ALMOST 200 cardiac patients have had life-saving interventions in the first year of operations of the new coronary care unit at University Hospital Limerick.
The unit is part of the €35 million critical care block which will be opened officially this Friday by Minister for Health Leo Varadkar and the Minister for Finance Michael Noonan.
Limerick’s long-awaited new emergency department is expected on the ground floor of the six-storey block towards the end of next year.
In the meantime, work will continue in the intensive care, high dependency and coronary care units that have been treating patients for the past 12 months.
UL Hospitals Group CEO Prof Colette Cowan told a public meeting of the board that one of the great successes of that period had been the 184 cardiac patients who have had a specific life-saving intervention for what are termed STEMI heart attacks.
A STEMI is a particularly severe heart attack involving a total blockage of the coronary artery and requires an urgent angiogram and lifesaving surgical intervention. This procedure was not available around-the-clock in Limerick until the opening of the critical care unit.
Chairman of the board Prof Niall O’Higgins said these were “184 patients, all with emergency conditions who, without this facility and were it not for this intervention, may have succumbed”.
“And I believe,” added Prof O’Higgins, “that the mortality in these units is as good as anywhere”.
While the two ministers will be doing the honours at an official opening ceremony at the new unit this Friday, the critical care block is not yet operating at full capacity. Prof Cowan said that only 8 of the 12 intensive care beds are open and 8 of the 16 planned high dependency beds.
Opposition politicians have criticised that the system does not currently have as many intensive care beds as before reconfiguration, when ICU beds were still being used in Ennis and Nenagh.
Meanwhile, Prof Cowan told another board member, University of Limerick president Don Barry that one of the reasons for the delay in opening the new emergency department was concerns over any potential disruption in electricity supply to patients in the ICU upstairs.
Enabling works around power supply would be “long and tedious”, Prof Cowan warned but she expected the new emergency department to open in the final quarter of 2016.
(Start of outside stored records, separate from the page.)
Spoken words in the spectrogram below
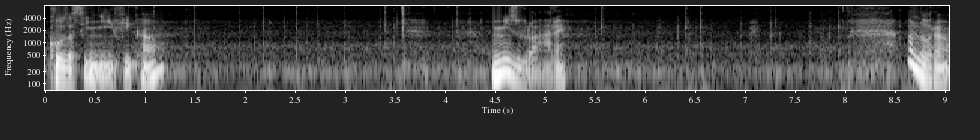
cosa significa misurare. Allora,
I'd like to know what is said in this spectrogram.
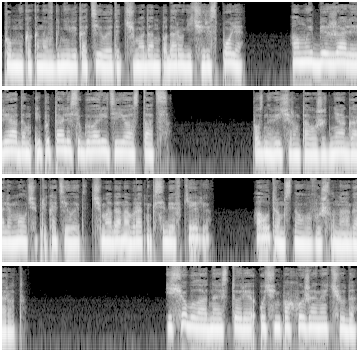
Помню, как она в гневе катила этот чемодан по дороге через поле, а мы бежали рядом и пытались уговорить ее остаться. Поздно вечером того же дня Галя молча прикатила этот чемодан обратно к себе в келью, а утром снова вышла на огород. Еще была одна история, очень похожая на чудо.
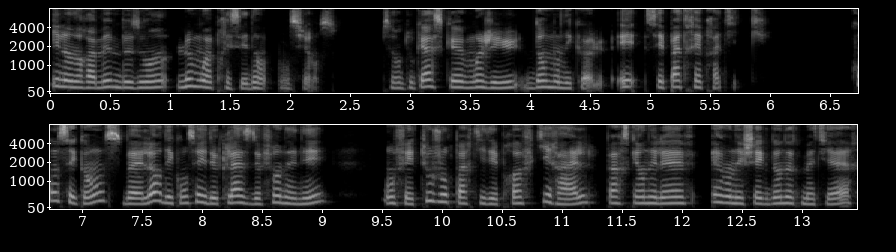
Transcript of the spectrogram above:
il en aura même besoin le mois précédent en sciences. C'est en tout cas ce que moi j'ai eu dans mon école, et c'est pas très pratique. Conséquence, bah, lors des conseils de classe de fin d'année, on fait toujours partie des profs qui râlent parce qu'un élève est en échec dans notre matière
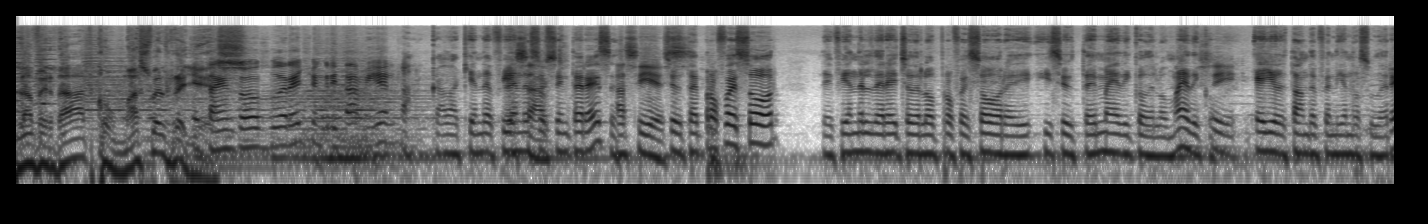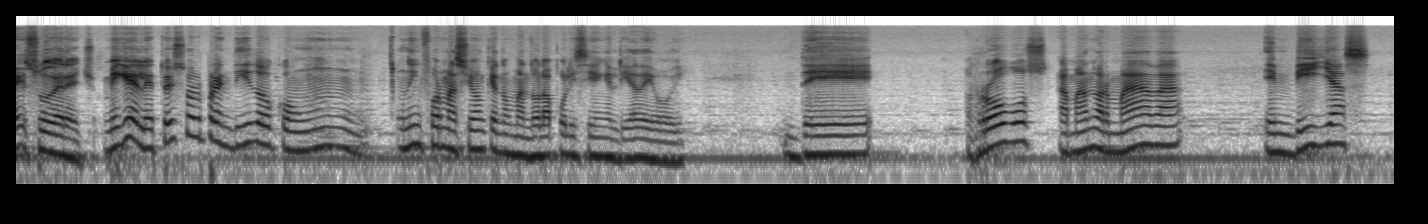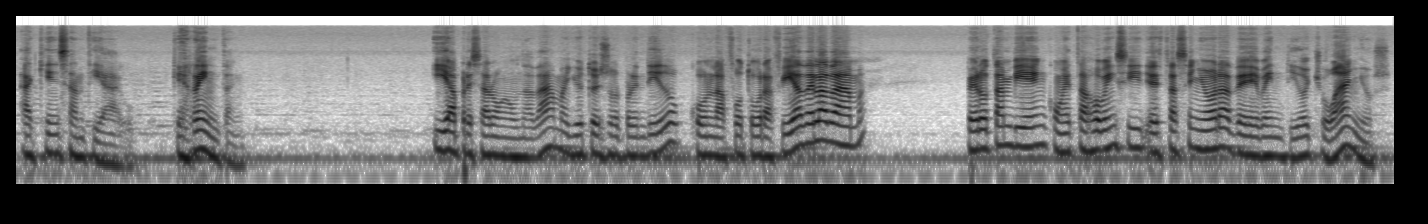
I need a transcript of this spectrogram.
La verdad con Mazuel Reyes. Están en todo su derecho en gritar, Miguel. Cada quien defiende Exacto. sus intereses. Así es. Si usted es profesor, defiende el derecho de los profesores y, y si usted es médico, de los médicos. Sí. Ellos están defendiendo su derecho. Su derecho. Miguel, estoy sorprendido con un- una información que nos mandó la policía en el día de hoy de robos a mano armada en villas aquí en Santiago, que rentan. Y apresaron a una dama. Yo estoy sorprendido con la fotografía de la dama, pero también con esta joven, esta señora de 28 años,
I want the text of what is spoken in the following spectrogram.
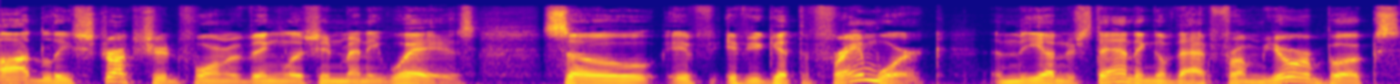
oddly structured form of English in many ways. So if if you get the framework and the understanding of that from your books,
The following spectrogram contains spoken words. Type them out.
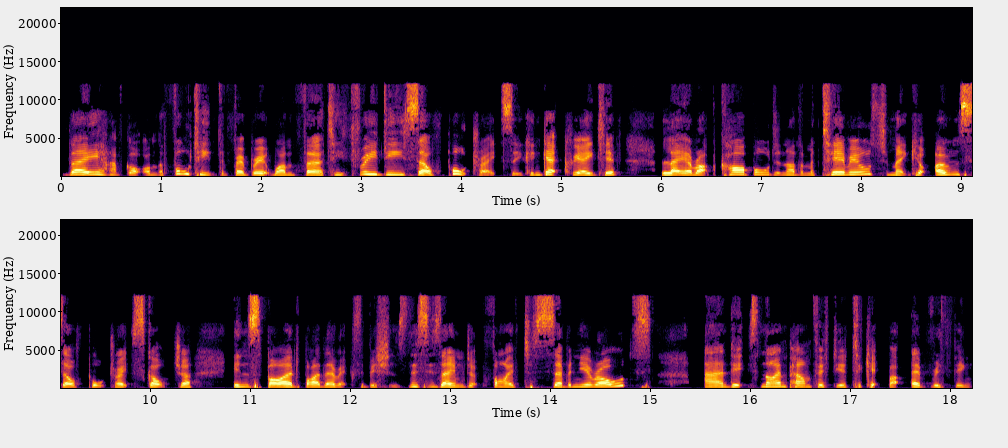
they have got on the 14th of February at 1.30 3D self-portraits. So you can get creative, layer up cardboard and other materials to make your own self-portrait sculpture inspired by their exhibitions. This is aimed at five to seven-year-olds and it's £9.50 a ticket, but everything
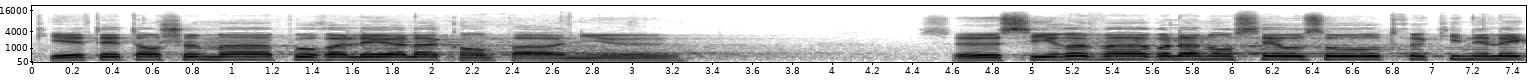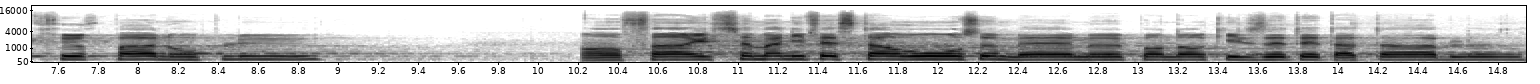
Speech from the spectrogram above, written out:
qui étaient en chemin pour aller à la campagne. Ceux-ci revinrent l'annoncer aux autres qui ne les crurent pas non plus. Enfin, il se manifesta onze mêmes pendant qu'ils étaient à table.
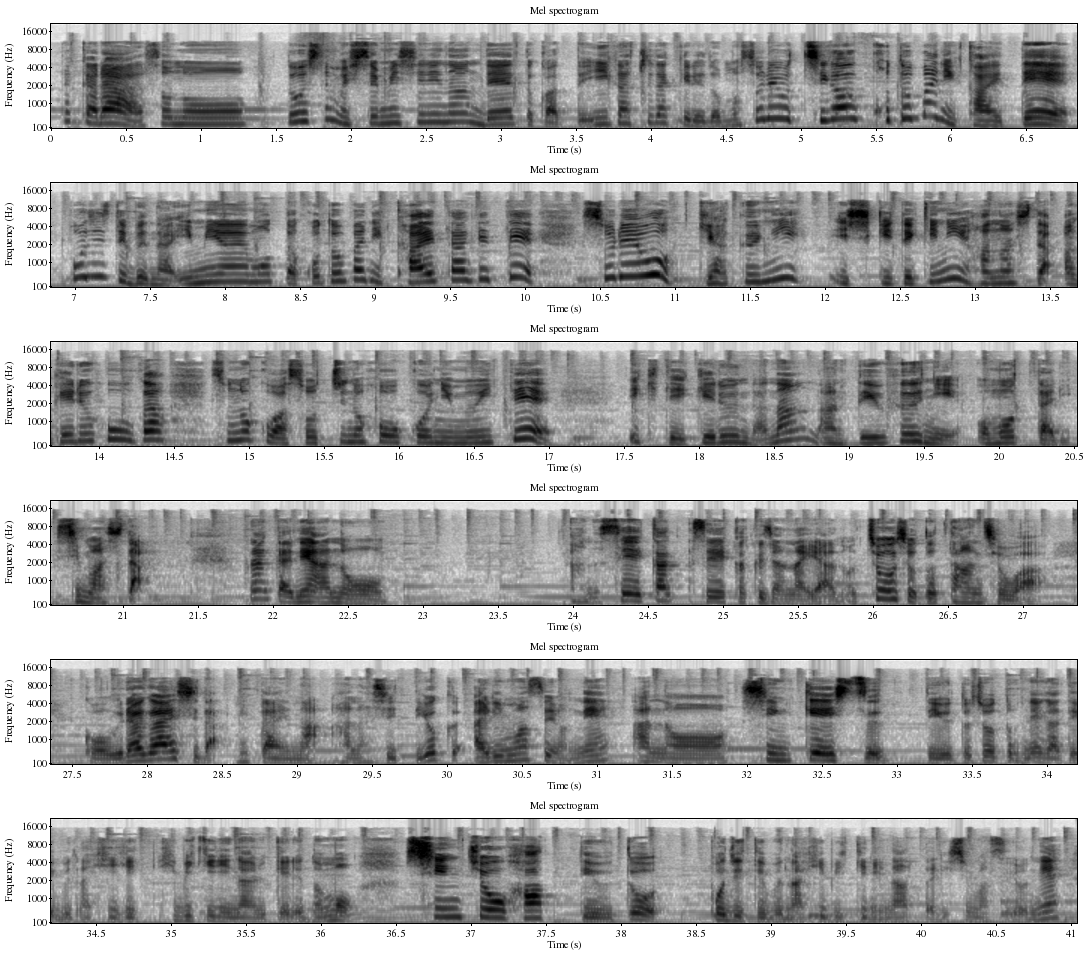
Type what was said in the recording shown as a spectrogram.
だからそのどうしても人見知りなんでとかって言いがちだけれどもそれを違う言葉に変えてポジティブな意味合いを持った言葉に変えてあげてそれを逆に意識的に話してあげる方がその子はそっちの方向に向いて生きていけるんだななんていうふうに思ったりしました。なんかねあのあの性格性格じゃないあの長所と短所はこう裏返しだみたいな話ってよくありますよね。あの神経質っていうとちょっとネガティブな響きになるけれども慎重派っていうとポジティブな響きになったりしますよね。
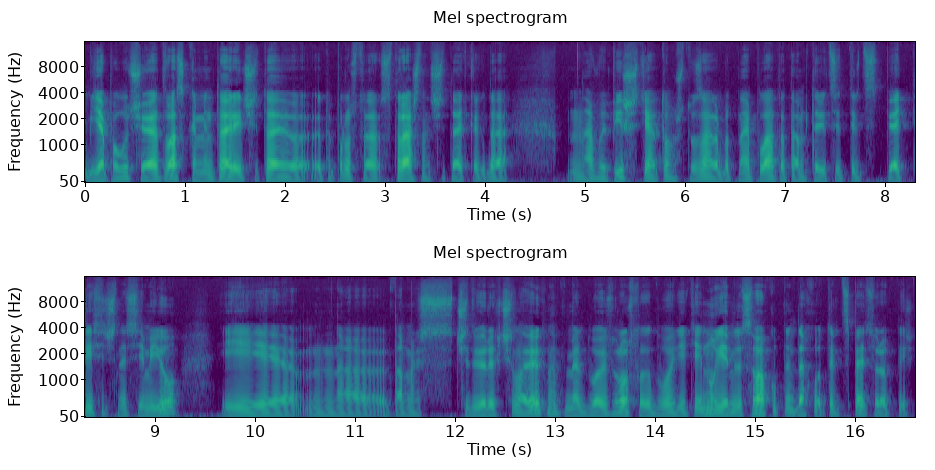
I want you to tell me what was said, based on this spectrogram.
э, я получаю от вас комментарии, читаю, это просто страшно читать, когда вы пишете о том, что заработная плата там 30-35 тысяч на семью, и э, там из четверых человек, например, двое взрослых, двое детей, ну, я имею в виду совокупный доход 35-40 тысяч.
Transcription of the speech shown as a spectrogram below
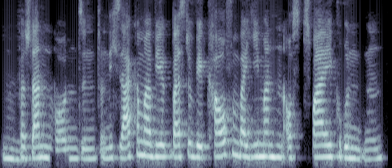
mhm. verstanden worden sind. Und ich sage immer, wir, weißt du, wir kaufen bei jemandem aus zwei Gründen.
But solving the problems in Limerick’s emergency department were about much more than bricks and mortar, Prof Cowan said.
“We have to look at process across the whole hospital. Over the years people have tended to focus on the ED but it is actually much broader than that. How do we get them moving through the system quicker? What are the pathways for them? And one of the big areas we have looked at is frail elderly. Unfortunately a lot of the patients we have coming into ED are older people who need to come into hospital and get treated and the longer they wait they longer they have to stay.”
Improved co-operation between acute and community services had seen 40 patients in UHL moved into nursing homes under Fair deal packages in the last three weeks.